++++ Information ++++

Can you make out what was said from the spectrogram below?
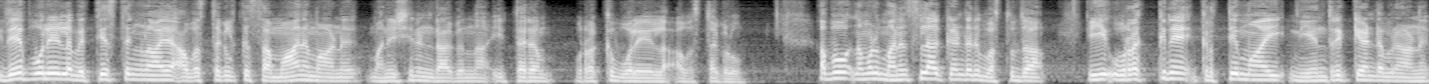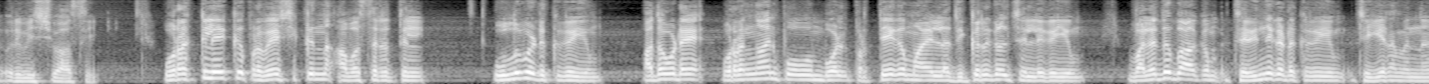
ഇതേപോലെയുള്ള വ്യത്യസ്തങ്ങളായ അവസ്ഥകൾക്ക് സമാനമാണ് മനുഷ്യനുണ്ടാകുന്ന ഇത്തരം ഉറക്ക് പോലെയുള്ള അവസ്ഥകളും. അപ്പോൾ നമ്മൾ മനസ്സിലാക്കേണ്ട ഒരു വസ്തുത ഈ ഉറക്കിനെ കൃത്യമായി നിയന്ത്രിക്കേണ്ടവനാണ് ഒരു വിശ്വാസി. ഉറക്കിലേക്ക് പ്രവേശിക്കുന്ന അവസരത്തിൽ ഉളുവെടുക്കുകയും അതോടെ ഉറങ്ങാൻ പോകുമ്പോൾ പ്രത്യേകമായുള്ള ദിക്കറുകൾ ചെല്ലുകയും വലതുഭാഗം ചെരിഞ്ഞു കിടക്കുകയും ചെയ്യണമെന്ന്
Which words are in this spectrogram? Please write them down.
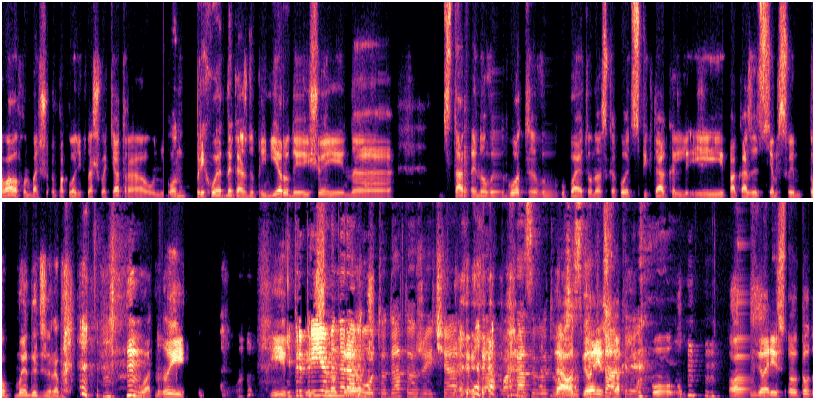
Коновалов, он большой поклонник нашего театра. Он, он приходит на каждую премьеру, да еще и на старый Новый год выкупает у нас какой-то спектакль и показывает всем своим топ-менеджерам. Вот. Ну и и, и при приеме на работу, да, тоже HR да, показывают да, ваши он говорит, спектакли. Что, он говорит, что тут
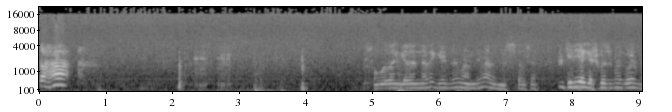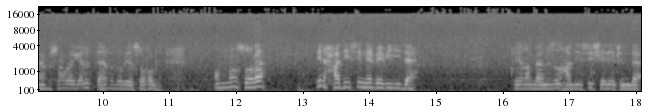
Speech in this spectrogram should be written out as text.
Daha sonradan gelenleri gezdirmem demedim mi istersen? Geriye geç gözüme görme. Sonra gelip de hemen oraya sokulma. Ondan sonra bir hadisi nebevide Peygamberimizin hadisi şerifinde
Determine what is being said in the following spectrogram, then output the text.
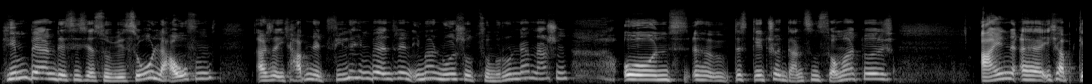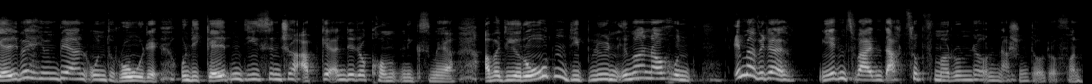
Himbeeren, das ist ja sowieso laufend. Also ich habe nicht viel Himbeeren drin, immer nur so zum Runternaschen. Und äh, das geht schon den ganzen Sommer durch. Ein, äh, ich habe gelbe Himbeeren und rote. Und die gelben, die sind schon abgeerntet, da kommt nichts mehr. Aber die roten, die blühen immer noch und immer wieder, jeden zweiten Tag zupfen wir runter und naschen da davon.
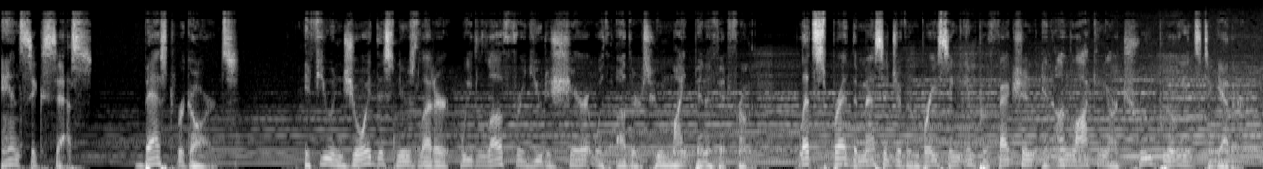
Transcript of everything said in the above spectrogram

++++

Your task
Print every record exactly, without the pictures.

Response to this exercise
Can you make out what was said from the spectrogram below?
ഇതേപോലെയുള്ള വ്യത്യസ്തങ്ങളായ അവസ്ഥകൾക്ക് സമാനമാണ് മനുഷ്യനുണ്ടാകുന്ന ഇത്തരം ഉറക്ക് പോലെയുള്ള അവസ്ഥകളും. അപ്പോൾ നമ്മൾ മനസ്സിലാക്കേണ്ട ഒരു വസ്തുത ഈ ഉറക്കിനെ കൃത്യമായി നിയന്ത്രിക്കേണ്ടവനാണ് ഒരു വിശ്വാസി. ഉറക്കിലേക്ക് പ്രവേശിക്കുന്ന അവസരത്തിൽ ഉളുവെടുക്കുകയും അതോടെ ഉറങ്ങാൻ പോകുമ്പോൾ പ്രത്യേകമായുള്ള ദിക്കറുകൾ ചെല്ലുകയും വലതുഭാഗം ചെരിഞ്ഞു കിടക്കുകയും ചെയ്യണമെന്ന്
Which words are in this spectrogram? Please write them down.
Коновалов, он большой поклонник нашего театра. Он, он приходит на каждую премьеру, да еще и на старый Новый год выкупает у нас какой-то спектакль и показывает всем своим топ-менеджерам. Вот. Ну и и, и при приеме на работу, да, тоже HR да, показывают да, ваши он говорит, спектакли. Что, он говорит, что тут
Speech in this spectrogram should be written out as text.
Daha sonradan gelenleri gezdirmem demedim mi istersen? Geriye geç gözüme görme. Sonra gelip de hemen oraya sokulma. Ondan sonra bir hadisi nebevide Peygamberimizin hadisi şerifinde
Determine what is being said in the following spectrogram, then output the text.
Himbeeren, das ist ja sowieso laufend. Also ich habe nicht viel Himbeeren drin, immer nur so zum Runternaschen. Und äh, das geht schon den ganzen Sommer durch. Ein, äh, ich habe gelbe Himbeeren und rote. Und die gelben, die sind schon abgeerntet, da kommt nichts mehr. Aber die roten, die blühen immer noch und immer wieder, jeden zweiten Tag zupfen wir runter und naschen da davon.
Transcript of everything said in the above spectrogram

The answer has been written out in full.